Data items
━━━

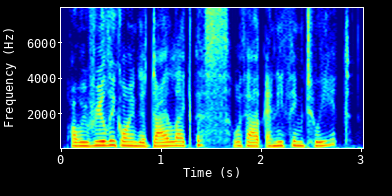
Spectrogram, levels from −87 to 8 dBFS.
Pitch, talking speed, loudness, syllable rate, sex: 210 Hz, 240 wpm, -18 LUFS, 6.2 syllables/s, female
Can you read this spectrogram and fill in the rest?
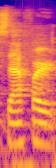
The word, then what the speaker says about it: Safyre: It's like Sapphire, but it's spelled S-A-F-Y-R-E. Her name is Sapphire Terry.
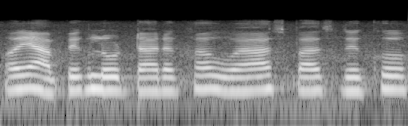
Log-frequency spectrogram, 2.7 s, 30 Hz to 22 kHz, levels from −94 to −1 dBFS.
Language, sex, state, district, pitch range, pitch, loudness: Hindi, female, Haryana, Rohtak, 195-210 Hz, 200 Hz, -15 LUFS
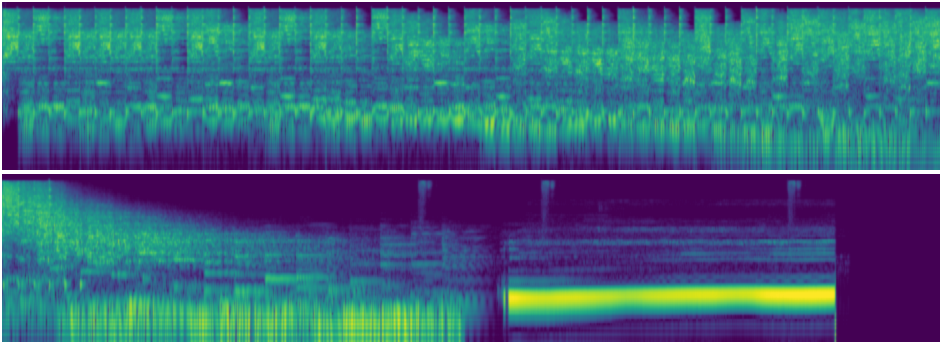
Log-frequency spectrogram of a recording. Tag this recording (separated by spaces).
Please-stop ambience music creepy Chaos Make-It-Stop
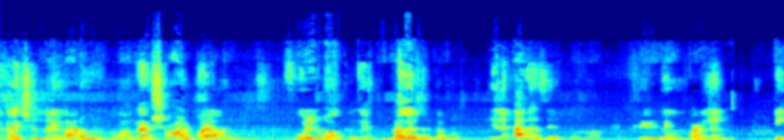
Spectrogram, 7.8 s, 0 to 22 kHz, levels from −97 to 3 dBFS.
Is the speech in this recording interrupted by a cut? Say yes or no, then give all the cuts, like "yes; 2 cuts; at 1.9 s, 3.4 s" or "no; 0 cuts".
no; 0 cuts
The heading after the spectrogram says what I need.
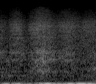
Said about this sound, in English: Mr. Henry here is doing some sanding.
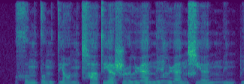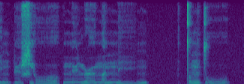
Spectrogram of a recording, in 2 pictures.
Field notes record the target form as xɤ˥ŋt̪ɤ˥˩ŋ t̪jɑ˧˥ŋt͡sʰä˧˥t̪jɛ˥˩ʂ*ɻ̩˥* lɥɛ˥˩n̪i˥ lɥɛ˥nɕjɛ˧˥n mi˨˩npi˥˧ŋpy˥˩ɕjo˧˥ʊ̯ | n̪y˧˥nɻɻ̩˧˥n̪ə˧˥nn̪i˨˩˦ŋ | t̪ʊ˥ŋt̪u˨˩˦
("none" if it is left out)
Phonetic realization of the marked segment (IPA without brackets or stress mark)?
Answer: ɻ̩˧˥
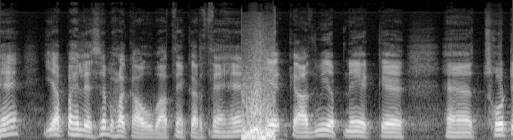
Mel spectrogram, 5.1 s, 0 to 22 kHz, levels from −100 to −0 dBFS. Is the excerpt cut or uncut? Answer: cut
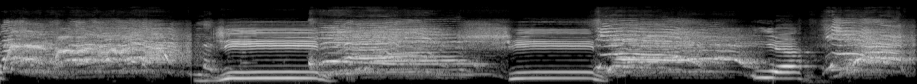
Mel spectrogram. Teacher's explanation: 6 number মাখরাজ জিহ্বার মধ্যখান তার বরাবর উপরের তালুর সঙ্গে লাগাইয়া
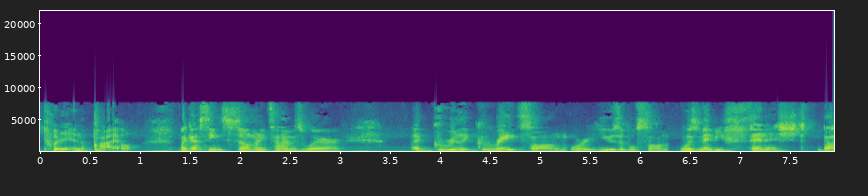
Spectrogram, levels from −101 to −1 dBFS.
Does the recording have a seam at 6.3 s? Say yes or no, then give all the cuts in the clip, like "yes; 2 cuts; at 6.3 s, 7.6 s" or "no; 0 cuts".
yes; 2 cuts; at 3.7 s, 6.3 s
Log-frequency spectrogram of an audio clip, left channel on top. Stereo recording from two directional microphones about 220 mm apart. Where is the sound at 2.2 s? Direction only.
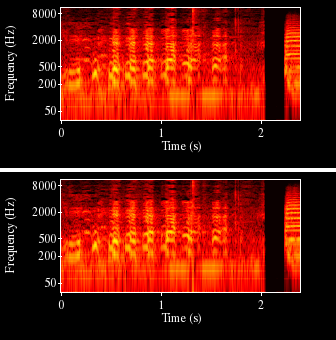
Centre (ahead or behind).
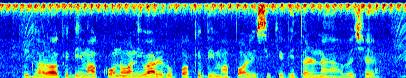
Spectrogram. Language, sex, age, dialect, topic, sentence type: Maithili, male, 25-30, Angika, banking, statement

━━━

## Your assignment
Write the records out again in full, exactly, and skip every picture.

## Result below
Spectrogram, levels from −87 to 8 dBFS.
Pitch, talking speed, loudness, syllable rate, sex: 210 Hz, 240 wpm, -18 LUFS, 6.2 syllables/s, female
Can you read this spectrogram and fill in the rest?
The word, then what the speaker says about it: Safyre: It's like Sapphire, but it's spelled S-A-F-Y-R-E. Her name is Sapphire Terry.
Log-frequency spectrogram, 2.7 s, 30 Hz to 22 kHz, levels from −94 to −1 dBFS.
Language, sex, state, district, pitch range, pitch, loudness: Hindi, female, Haryana, Rohtak, 195-210 Hz, 200 Hz, -15 LUFS
Log-frequency spectrogram of a recording. Tag this recording (separated by spaces).
Please-stop ambience music creepy Chaos Make-It-Stop
Spectrogram, 7.8 s, 0 to 22 kHz, levels from −97 to 3 dBFS.
Is the speech in this recording interrupted by a cut? Say yes or no, then give all the cuts, like "yes; 2 cuts; at 1.9 s, 3.4 s" or "no; 0 cuts".
no; 0 cuts
The heading after the spectrogram says what I need.
Said about this sound, in English: Mr. Henry here is doing some sanding.
Spectrogram of a recording, in 2 pictures.
Field notes record the target form as xɤ˥ŋt̪ɤ˥˩ŋ t̪jɑ˧˥ŋt͡sʰä˧˥t̪jɛ˥˩ʂ*ɻ̩˥* lɥɛ˥˩n̪i˥ lɥɛ˥nɕjɛ˧˥n mi˨˩npi˥˧ŋpy˥˩ɕjo˧˥ʊ̯ | n̪y˧˥nɻɻ̩˧˥n̪ə˧˥nn̪i˨˩˦ŋ | t̪ʊ˥ŋt̪u˨˩˦
("none" if it is left out)
Phonetic realization of the marked segment (IPA without brackets or stress mark)?
Answer: ɻ̩˧˥
Mel spectrogram, 5.1 s, 0 to 22 kHz, levels from −100 to −0 dBFS. Is the excerpt cut or uncut? Answer: cut
Mel spectrogram. Teacher's explanation: 6 number মাখরাজ জিহ্বার মধ্যখান তার বরাবর উপরের তালুর সঙ্গে লাগাইয়া
Spectrogram, levels from −101 to −1 dBFS.
Does the recording have a seam at 6.3 s? Say yes or no, then give all the cuts in the clip, like "yes; 2 cuts; at 6.3 s, 7.6 s" or "no; 0 cuts".
yes; 2 cuts; at 3.7 s, 6.3 s
Log-frequency spectrogram of an audio clip, left channel on top. Stereo recording from two directional microphones about 220 mm apart. Where is the sound at 2.2 s? Direction only.
Centre (ahead or behind).
Spectrogram. Language, sex, age, dialect, topic, sentence type: Maithili, male, 25-30, Angika, banking, statement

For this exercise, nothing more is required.